New York may ban super-sized sugary drinks
After tackling smoking, mayor Michael Bloomberg targets sodas in his health crusade
New York’s billionaire Mayor Michael Bloomberg extended his war against unhealthy habits with an unprecedented proposal for banning super-sized fizzy drinks and other sugary beverages.
The ban, possibly taking effect by next March, would target what Mr Bloomberg, already a leading crusader for clean living, calls a fatness epidemic.
“There’s an epidemic in this country of people being overweight, bordering on obesity. The percentage of people who are obese is skyrocketing,” Mr Bloomberg said in an interview on MSNBC television.
The prohibition, which would not need city council approval, would restrict soda drink servings to no more than 450 grams or almost half a litre.
That’s more than a normal can, but only half the size of the biggest, bucket-like container that patrons commonly guzzle from in cinemas, sports arenas and other outlets.
The measure would target fast-food and other restaurants, delis and places of public entertainment like stadiums. It would not cover drinks sold in supermarkets or any diet, fruit, dairy or alcoholic drinks.
There was an immediate backlash against what Mr Bloomberg critics see as an attempt to turn America’s largest city into a nanny state.

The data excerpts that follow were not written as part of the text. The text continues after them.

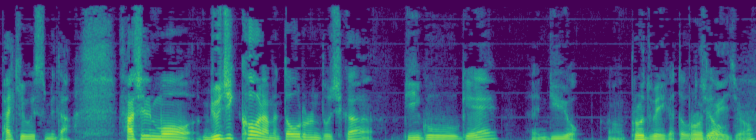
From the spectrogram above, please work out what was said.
밝히고 있습니다. 사실 뭐 뮤지컬 하면 떠오르는 도시가 미국의 뉴욕, 어, 브로드웨이가 떠오르죠. 브로드웨이죠.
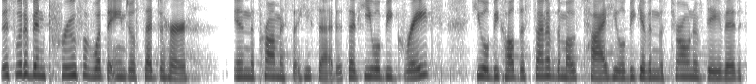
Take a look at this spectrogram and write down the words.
This would have been proof of what the angel said to her in the promise that he said. It said, He will be great. He will be called the Son of the Most High. He will be given the throne of David.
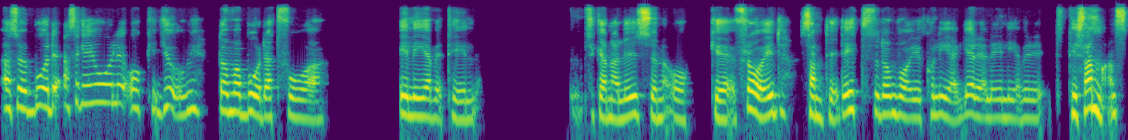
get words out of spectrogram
alltså både Assagioli och Jung, de var båda två elever till psykoanalysen och eh, Eh, Freud samtidigt. Så de var ju kollegor eller elever tillsammans.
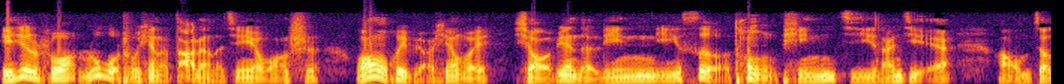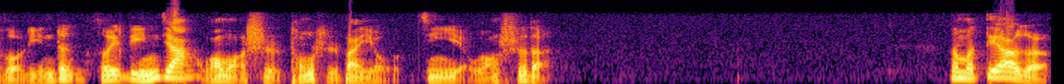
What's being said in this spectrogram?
也就是说，如果出现了大量的津液亡失，往往会表现为小便的淋漓涩痛、贫急难解啊，我们叫做临症。所以临家往往是同时伴有津液亡失的。那么第二个。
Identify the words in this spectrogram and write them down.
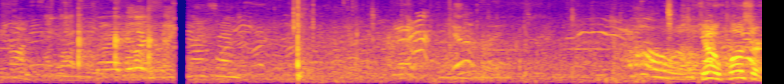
Job, bud. Joe, closer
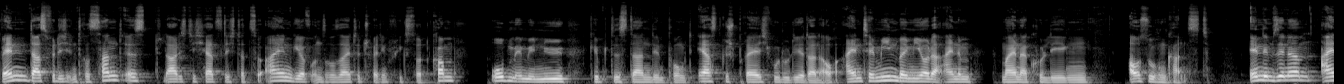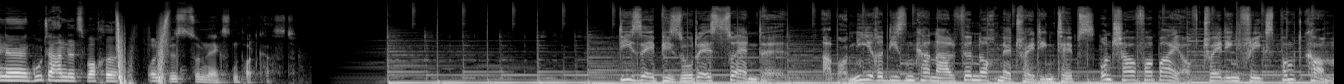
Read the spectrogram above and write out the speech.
Wenn das für dich interessant ist, lade ich dich herzlich dazu ein. Geh auf unsere Seite tradingfreaks.com. Oben im Menü gibt es dann den Punkt Erstgespräch, wo du dir dann auch einen Termin bei mir oder einem meiner Kollegen aussuchen kannst. In dem Sinne, eine gute Handelswoche und bis zum nächsten Podcast. Diese Episode ist zu Ende. Abonniere diesen Kanal für noch mehr Trading-Tipps und schau vorbei auf tradingfreaks.com.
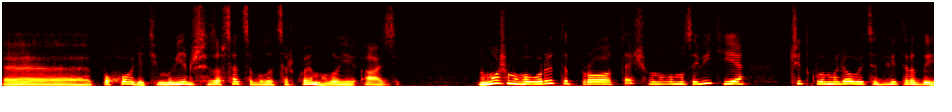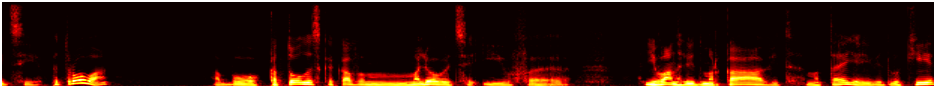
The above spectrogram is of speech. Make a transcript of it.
е, походять. Ймовірніше за все, це були церкви Малої Азії. Ми можемо говорити про те, що в Новому Завіті є чітко вимальовуються дві традиції: Петрова або католицька, яка вимальовується і в е, Євангелії від Марка, від Матея і від Луки,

Smoking has been banned in Big Apple offices, bars, parks and beaches, while mass transport is plastered with gruesome advertising against unhealthy diets.

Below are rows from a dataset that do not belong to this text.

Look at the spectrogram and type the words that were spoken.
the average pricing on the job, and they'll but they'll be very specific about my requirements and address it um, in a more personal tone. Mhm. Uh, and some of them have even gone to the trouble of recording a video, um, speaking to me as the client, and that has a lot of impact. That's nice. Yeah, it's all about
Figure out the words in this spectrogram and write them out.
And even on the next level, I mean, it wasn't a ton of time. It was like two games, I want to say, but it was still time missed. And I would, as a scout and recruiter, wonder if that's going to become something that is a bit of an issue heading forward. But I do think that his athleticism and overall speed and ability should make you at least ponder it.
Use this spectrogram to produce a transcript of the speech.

“There they go again,” the New York City Beverage Association said in a statement. “This unhealthy obsession with attacking soft drinks is again pushing them over the top.”

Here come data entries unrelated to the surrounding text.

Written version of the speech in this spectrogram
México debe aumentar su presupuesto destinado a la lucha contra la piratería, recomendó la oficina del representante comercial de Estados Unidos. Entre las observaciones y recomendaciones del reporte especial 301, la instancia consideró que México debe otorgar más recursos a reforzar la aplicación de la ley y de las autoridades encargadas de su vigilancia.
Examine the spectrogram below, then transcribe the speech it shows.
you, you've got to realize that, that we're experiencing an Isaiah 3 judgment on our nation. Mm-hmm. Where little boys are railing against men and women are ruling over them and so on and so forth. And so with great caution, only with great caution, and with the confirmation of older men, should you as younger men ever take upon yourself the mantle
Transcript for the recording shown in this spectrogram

New York Magazine complained of “heavy-handed” assaults on “many of life’s most enjoyable vices”.
But the mayor, a former smoker, was not apologising. “Sitting around and doing nothing and watching our kids getting fatter and fatter... that’s just not something we should do as a society,” he said.
The Obesity Society lauded Mr Bloomberg’s initiative, stating that “two-thirds of American adults and over half of Canadians are overweight or obese.”